15. Grebely J, Raffa JD, Lai C, Kerr T, Fischer B, Krajden M, et al. Impact of hepatitis C virus infection on all-cause and liver-related mortality in a large community-based cohort of inner city residents. Journal of Viral Hepatitis. 2011;18(1):32-41.
21. Dore GJ. The changing therapeutic landscape for hepatitis C. The Medical Journal of Australia. 2012 June 4;196(10):629-32.
22. Ghany MG, Strader DB, Thomas DL, Seeff LB, American Association for the Study of Liver D. Diagnosis, management, and treatment of hepatitis C: an update. Hepatology. 2009;49(4):1335-74.
23. Grebely J, Raffa JD, Lai C, Krajden M, Kerr T, Fischer B, et al. Low uptake of treatment for hepatitis C virus infection in a large community-based study of inner city residents.

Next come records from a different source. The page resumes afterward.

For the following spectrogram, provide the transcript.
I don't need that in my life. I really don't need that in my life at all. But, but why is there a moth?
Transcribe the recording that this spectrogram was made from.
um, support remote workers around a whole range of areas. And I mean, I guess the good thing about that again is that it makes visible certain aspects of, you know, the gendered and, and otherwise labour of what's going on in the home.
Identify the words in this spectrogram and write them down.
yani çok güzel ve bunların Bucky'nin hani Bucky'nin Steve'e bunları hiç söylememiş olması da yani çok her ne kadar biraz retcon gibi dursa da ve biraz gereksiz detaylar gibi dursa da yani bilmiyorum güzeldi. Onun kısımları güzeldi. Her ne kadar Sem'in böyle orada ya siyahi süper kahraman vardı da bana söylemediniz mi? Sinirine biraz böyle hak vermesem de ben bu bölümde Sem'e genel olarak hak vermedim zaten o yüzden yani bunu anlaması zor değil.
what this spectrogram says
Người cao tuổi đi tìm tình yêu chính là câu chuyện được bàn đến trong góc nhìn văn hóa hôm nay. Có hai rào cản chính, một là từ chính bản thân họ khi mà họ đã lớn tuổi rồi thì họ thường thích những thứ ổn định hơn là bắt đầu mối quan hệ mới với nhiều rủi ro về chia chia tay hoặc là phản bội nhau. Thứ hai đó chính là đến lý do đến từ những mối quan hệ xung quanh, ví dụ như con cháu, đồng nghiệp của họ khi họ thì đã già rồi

Journal of Viral Hepatitis. 2009;16(5):352-8.
24. Mehta SH, Genberg BL, Astemborski J, Kavasery R, Kirk GD, Vlahov D, et al. Limited uptake of hepatitis C treatment among injection drug users. Journal of Community Health. 2008;33(3):126-33.

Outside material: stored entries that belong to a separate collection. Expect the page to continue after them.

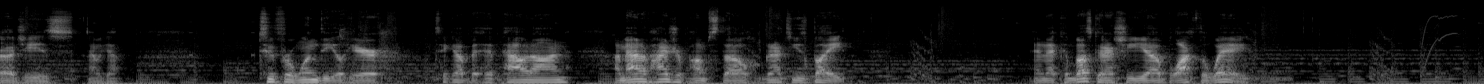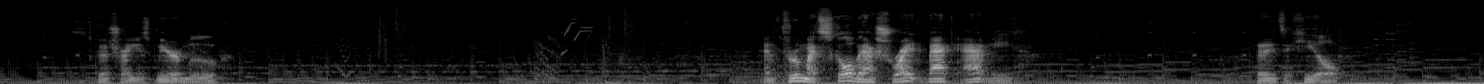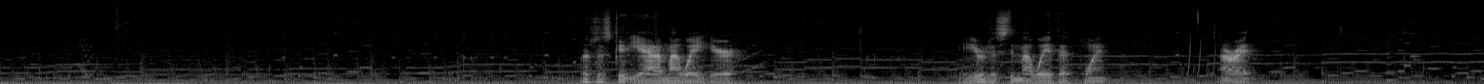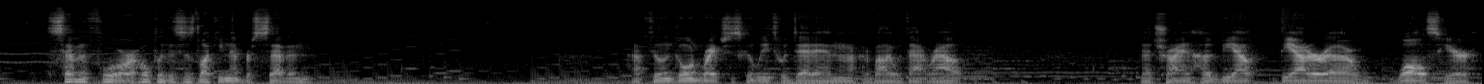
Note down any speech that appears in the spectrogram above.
Oh, geez. Now we got two for one deal here. Take out the Hippowdon. I'm out of Hydro Pumps, though. I'm going to have to use Bite. And that Combusken can actually uh, block the way. Just going to try to use Mirror Move. And threw my Skull Bash right back at me. I need to heal. Let's just get you out of my way here. You're just in my way at that point. Alright. Seventh floor. Hopefully this is lucky number seven. I'm feeling going right just going to lead to a dead end. I'm not going to bother with that route. I'm Gonna try and hug the out the outer uh, walls here.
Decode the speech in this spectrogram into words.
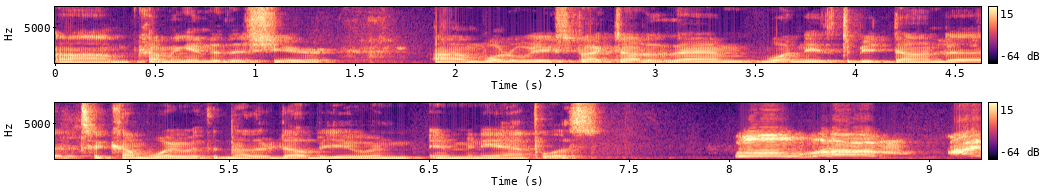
um, coming into this year. Um, what do we expect out of them? What needs to be done to, to come away with another W in, in Minneapolis? Well, um, I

25. Grebely J, Petoumenos K, Matthews GV, Haber P, Marks P, Lloyd AR, et al. Factors associated with uptake of treatment for recent hepatitis C virus infection in a predominantly injecting drug user cohort: The ATAHC Study. Drug & Alcohol Dependence. 2010;107(2-3):244-9.

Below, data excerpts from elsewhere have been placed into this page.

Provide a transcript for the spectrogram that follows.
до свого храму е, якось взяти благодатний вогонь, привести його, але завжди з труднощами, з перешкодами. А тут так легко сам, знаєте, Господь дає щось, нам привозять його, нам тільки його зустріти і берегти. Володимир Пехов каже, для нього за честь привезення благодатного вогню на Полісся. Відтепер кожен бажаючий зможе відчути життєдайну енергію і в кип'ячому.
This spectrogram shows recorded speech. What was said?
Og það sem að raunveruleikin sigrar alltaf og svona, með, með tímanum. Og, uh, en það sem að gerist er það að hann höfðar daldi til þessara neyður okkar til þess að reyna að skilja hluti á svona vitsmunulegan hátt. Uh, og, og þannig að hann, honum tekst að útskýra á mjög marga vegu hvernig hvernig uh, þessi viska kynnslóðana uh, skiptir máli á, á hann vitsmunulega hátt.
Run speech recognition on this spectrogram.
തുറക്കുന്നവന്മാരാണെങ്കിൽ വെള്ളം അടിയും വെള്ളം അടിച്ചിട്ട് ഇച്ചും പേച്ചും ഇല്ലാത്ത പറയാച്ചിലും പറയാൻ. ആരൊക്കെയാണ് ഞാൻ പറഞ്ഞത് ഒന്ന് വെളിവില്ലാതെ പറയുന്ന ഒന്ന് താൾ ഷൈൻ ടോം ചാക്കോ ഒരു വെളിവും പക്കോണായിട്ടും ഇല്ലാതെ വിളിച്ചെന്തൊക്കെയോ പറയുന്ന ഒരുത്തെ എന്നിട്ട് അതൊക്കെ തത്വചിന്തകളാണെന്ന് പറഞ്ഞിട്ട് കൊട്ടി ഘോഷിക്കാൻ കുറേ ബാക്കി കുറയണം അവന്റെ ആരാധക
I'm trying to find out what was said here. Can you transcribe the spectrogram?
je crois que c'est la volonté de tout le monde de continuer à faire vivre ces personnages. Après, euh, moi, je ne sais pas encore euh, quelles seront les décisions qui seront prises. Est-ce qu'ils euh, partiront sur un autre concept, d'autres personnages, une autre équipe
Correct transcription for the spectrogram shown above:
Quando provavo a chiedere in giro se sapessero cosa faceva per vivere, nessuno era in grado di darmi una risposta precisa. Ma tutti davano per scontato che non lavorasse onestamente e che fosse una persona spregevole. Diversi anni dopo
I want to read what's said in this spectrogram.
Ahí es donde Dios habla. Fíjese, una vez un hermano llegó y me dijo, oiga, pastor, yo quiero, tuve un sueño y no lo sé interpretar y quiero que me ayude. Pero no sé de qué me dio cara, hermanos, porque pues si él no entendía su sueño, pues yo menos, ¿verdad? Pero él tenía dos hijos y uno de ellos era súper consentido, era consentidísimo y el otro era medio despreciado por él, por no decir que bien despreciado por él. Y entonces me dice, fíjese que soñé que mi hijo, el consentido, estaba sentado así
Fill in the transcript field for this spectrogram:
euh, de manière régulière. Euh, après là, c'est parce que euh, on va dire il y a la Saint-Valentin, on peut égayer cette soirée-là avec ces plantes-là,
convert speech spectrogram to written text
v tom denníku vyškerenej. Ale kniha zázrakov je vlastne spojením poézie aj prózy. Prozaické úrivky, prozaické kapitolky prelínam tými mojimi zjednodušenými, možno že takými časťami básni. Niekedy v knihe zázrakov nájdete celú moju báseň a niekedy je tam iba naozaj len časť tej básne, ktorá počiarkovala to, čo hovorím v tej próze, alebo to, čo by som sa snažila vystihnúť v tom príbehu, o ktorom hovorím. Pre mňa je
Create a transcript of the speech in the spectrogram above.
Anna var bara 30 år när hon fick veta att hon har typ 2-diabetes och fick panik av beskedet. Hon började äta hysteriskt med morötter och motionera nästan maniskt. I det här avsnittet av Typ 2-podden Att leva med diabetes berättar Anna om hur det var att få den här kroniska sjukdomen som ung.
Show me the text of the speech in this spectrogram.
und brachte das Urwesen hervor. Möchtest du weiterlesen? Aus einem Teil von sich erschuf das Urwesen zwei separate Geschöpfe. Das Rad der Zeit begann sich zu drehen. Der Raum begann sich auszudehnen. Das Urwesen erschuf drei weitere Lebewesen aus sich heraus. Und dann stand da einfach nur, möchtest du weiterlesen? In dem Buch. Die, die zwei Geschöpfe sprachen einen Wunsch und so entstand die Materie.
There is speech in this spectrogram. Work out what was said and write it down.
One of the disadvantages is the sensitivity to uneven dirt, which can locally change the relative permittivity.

26. Maddrey WC. Safety of combination interferon alfa-2b/ribavirin therapy in chronic hepatitis C-relapsed and treatment-naive patients. Seminars in Liver Disease. 1999;1:67-75.
27. Janssen HL, Brouwer JT, van der Mast RC, Schalm SW. Suicide associated with alfa-interferon therapy for chronic viral hepatitis. Journal of Hepatology. 1994;21(2):241-3.
28. McHutchison JG, Fried MW. Current therapy for hepatitis C: pegylated interferon and ribavirin. [Review] [14 refs]. Clinics in Liver Disease. 2003;7(1):149-61.
29. Sylvestre DL, Clements BJ. Adherence to hepatitis C treatment in recovering heroin users maintained on methadone. European Journal of Gastroenterology & Hepatology. 2007;19(9):741-7.
30. Calleri G, Cariti G, Gaiottino F, De Rosa FG, Bargiacchi O, Audagnotto S, et al. A short course of pegylated interferon-alpha in acute HCV hepatitis. Journal of Viral Hepatitis. 2007;14(2):116-21.
31. Dore GJ, Hellard M, Matthews GV, Grebely J, Haber PS, Petoumenos K, et al. Effective treatment of injecting drug users with recently acquired hepatitis C virus infection. Gastroenterology. 2010;138(1):123-35.
32. Lerner BH, Gulick RM, Dubler NN. Rethinking nonadherence: historical perspectives on triple-drug therapy for HIV disease. [Review] [92 refs]. Annals of Internal Medicine. 1998;129(7):573-8.
33. Bamberger JD, Unick J, Klein P, Fraser M, Chesney M, Katz MH. Helping the urban poor stay with antiretroviral HIV drug therapy. American Journal of Public Health. 2000;90(5):699-701.
For more information relating to this project, please contact Maryam Alavi: